### WORK TO COMPLETE:
Return only the lines from the one that contains "I need what" through the last line of the records below, exactly as they stand. Pictures are not part of the copy.

Dataset entries:
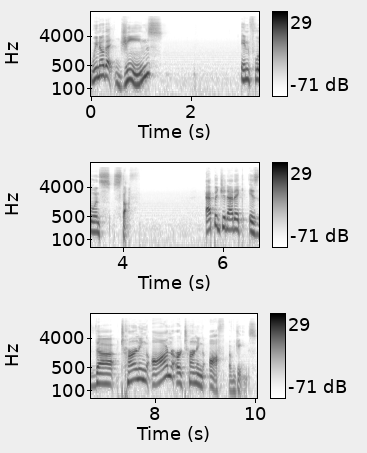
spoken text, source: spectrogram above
we know that genes influence stuff. Epigenetic is the turning on or turning off of genes.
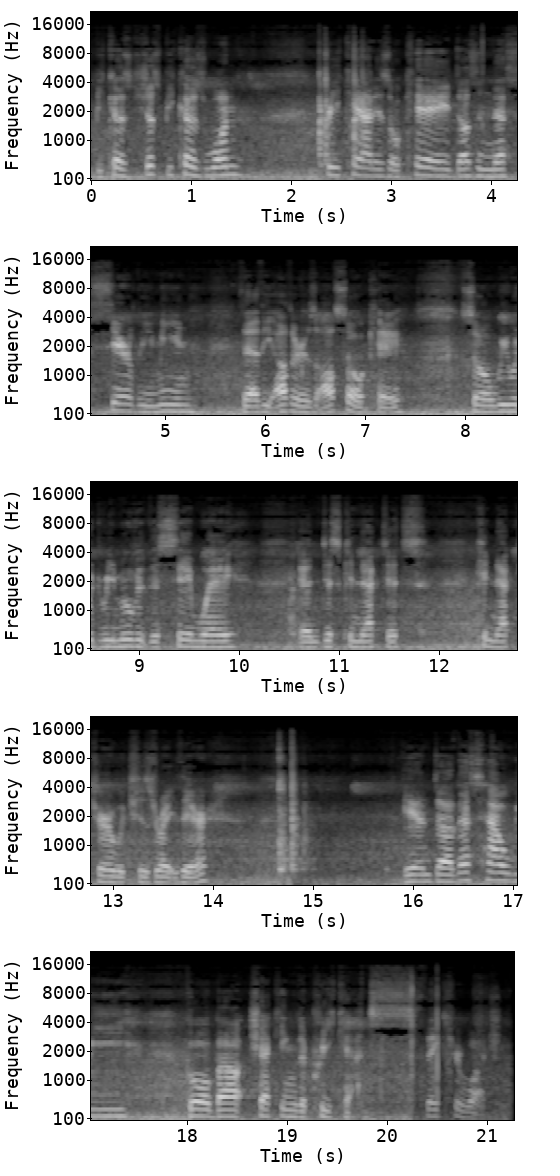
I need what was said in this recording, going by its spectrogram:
Because just because one precat is okay doesn't necessarily mean that the other is also okay So we would remove it the same way and disconnect its connector, which is right there. And uh, that's how we go about checking the precats. Thanks for watching.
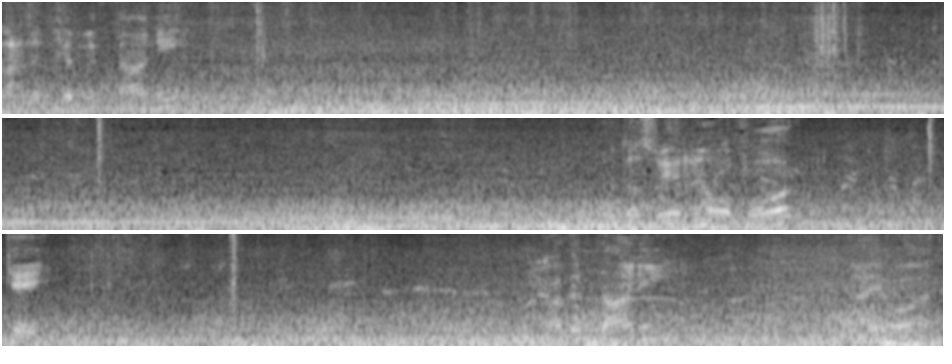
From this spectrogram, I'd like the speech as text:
راح ندخل بالثاني. وتصويرنا هو 4 كي هذا الثاني. أيوه.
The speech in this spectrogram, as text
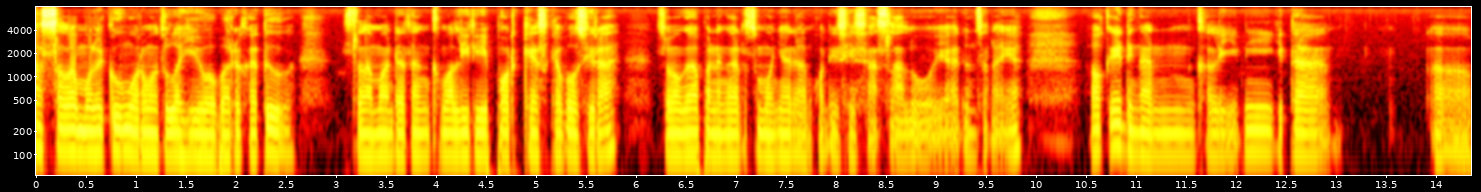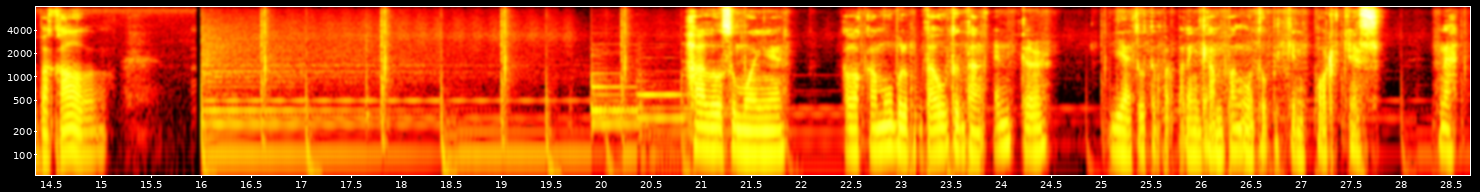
Assalamualaikum warahmatullahi wabarakatuh. Selamat datang kembali di podcast Kabel Sirah. Semoga pendengar semuanya dalam kondisi sehat selalu ya dan sana ya. Oke dengan kali ini kita uh, bakal Halo semuanya. Kalau kamu belum tahu tentang Anchor Dia tuh tempat paling gampang untuk bikin podcast. Nah,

### TASK SOLUTION:
I need what was said in this recording, going by its spectrogram:
Because just because one precat is okay doesn't necessarily mean that the other is also okay So we would remove it the same way and disconnect its connector, which is right there. And uh, that's how we go about checking the precats. Thanks for watching.
From this spectrogram, I'd like the speech as text:
راح ندخل بالثاني. وتصويرنا هو 4 كي هذا الثاني. أيوه.
The speech in this spectrogram, as text
Assalamualaikum warahmatullahi wabarakatuh. Selamat datang kembali di podcast Kabel Sirah. Semoga pendengar semuanya dalam kondisi sehat selalu ya dan sana ya. Oke dengan kali ini kita uh, bakal Halo semuanya. Kalau kamu belum tahu tentang Anchor Dia tuh tempat paling gampang untuk bikin podcast. Nah,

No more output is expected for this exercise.